#### [Work item]
Retype the lines below exactly, from the one that contains "Mel spectrogram, 5.2" through the last, and leave every picture out.

Data extracted from a collection:

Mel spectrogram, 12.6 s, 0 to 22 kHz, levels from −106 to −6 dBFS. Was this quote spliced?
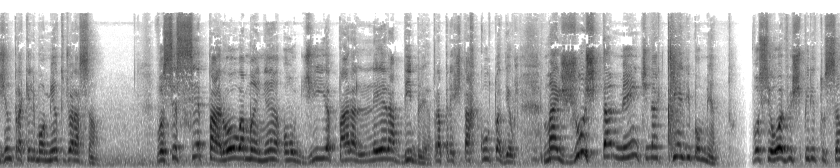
yes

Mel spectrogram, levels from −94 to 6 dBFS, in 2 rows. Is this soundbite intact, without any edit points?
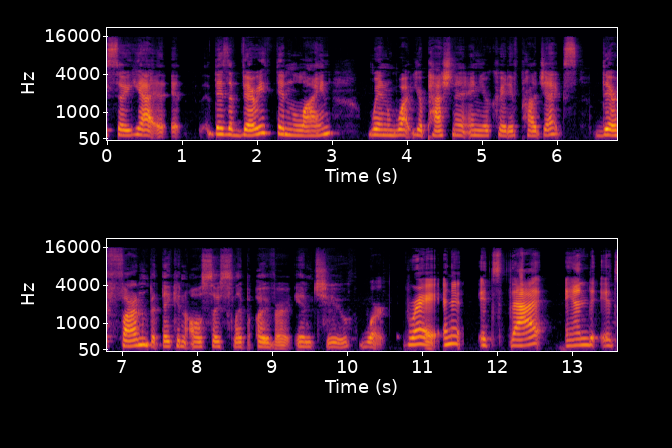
yes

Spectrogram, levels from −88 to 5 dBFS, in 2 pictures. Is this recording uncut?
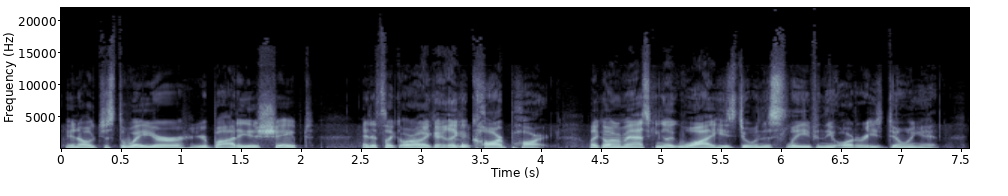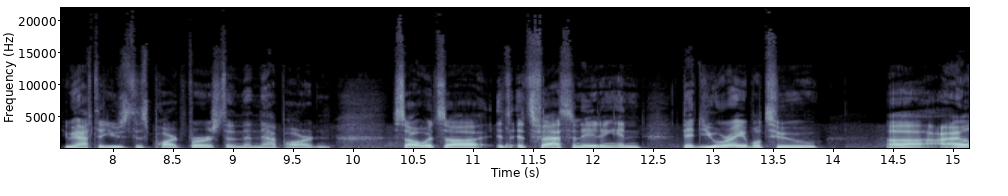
no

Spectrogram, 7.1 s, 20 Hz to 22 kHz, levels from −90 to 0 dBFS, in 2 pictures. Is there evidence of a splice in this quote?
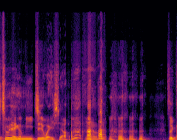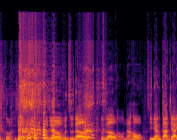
yes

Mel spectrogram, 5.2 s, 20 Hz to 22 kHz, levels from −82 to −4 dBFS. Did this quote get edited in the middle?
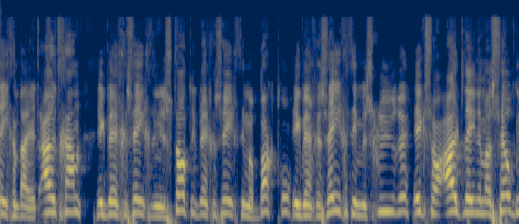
yes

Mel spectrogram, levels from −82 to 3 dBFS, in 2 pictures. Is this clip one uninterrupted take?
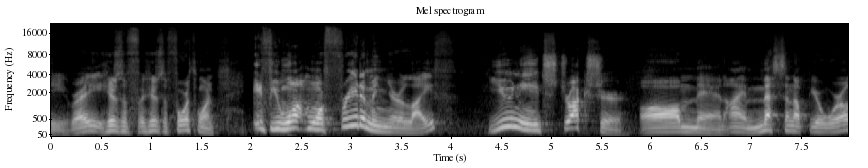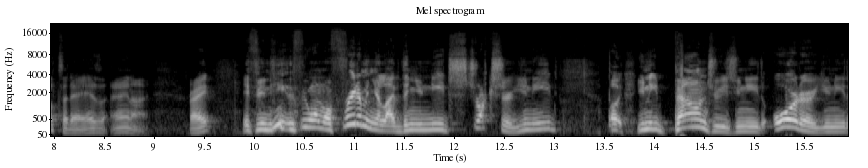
yes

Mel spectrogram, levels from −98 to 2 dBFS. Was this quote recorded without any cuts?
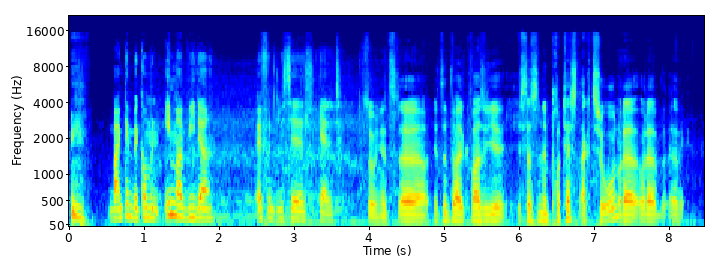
no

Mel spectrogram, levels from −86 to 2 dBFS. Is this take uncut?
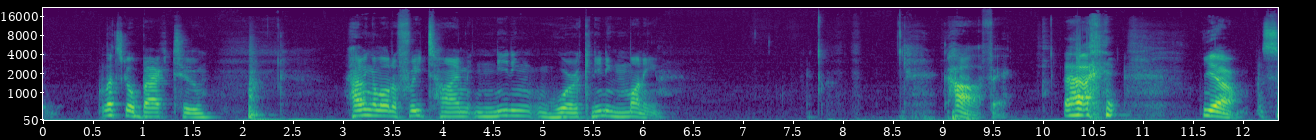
no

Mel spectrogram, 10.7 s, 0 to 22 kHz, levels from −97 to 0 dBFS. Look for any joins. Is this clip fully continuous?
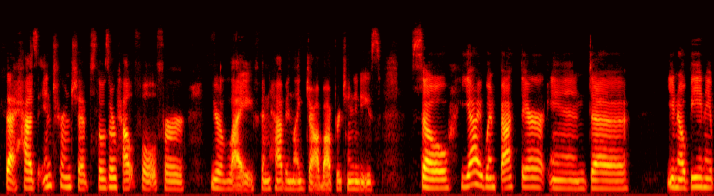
no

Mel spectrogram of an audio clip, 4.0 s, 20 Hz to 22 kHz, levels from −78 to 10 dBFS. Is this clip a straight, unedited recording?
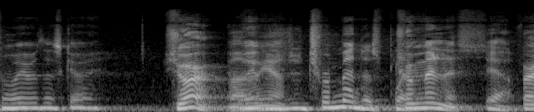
no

#### [Answer section]
Mel spectrogram, 5.2 s, 20 Hz to 22 kHz, levels from −82 to −4 dBFS. Did this quote get edited in the middle?
yes

Mel spectrogram, levels from −82 to 3 dBFS, in 2 pictures. Is this clip one uninterrupted take?
yes

Mel spectrogram, levels from −98 to 2 dBFS. Was this quote recorded without any cuts?
no

Mel spectrogram, levels from −86 to 2 dBFS. Is this take uncut?
no

Mel spectrogram, 10.7 s, 0 to 22 kHz, levels from −97 to 0 dBFS. Look for any joins. Is this clip fully continuous?
no

Mel spectrogram of an audio clip, 4.0 s, 20 Hz to 22 kHz, levels from −78 to 10 dBFS. Is this clip a straight, unedited recording?
no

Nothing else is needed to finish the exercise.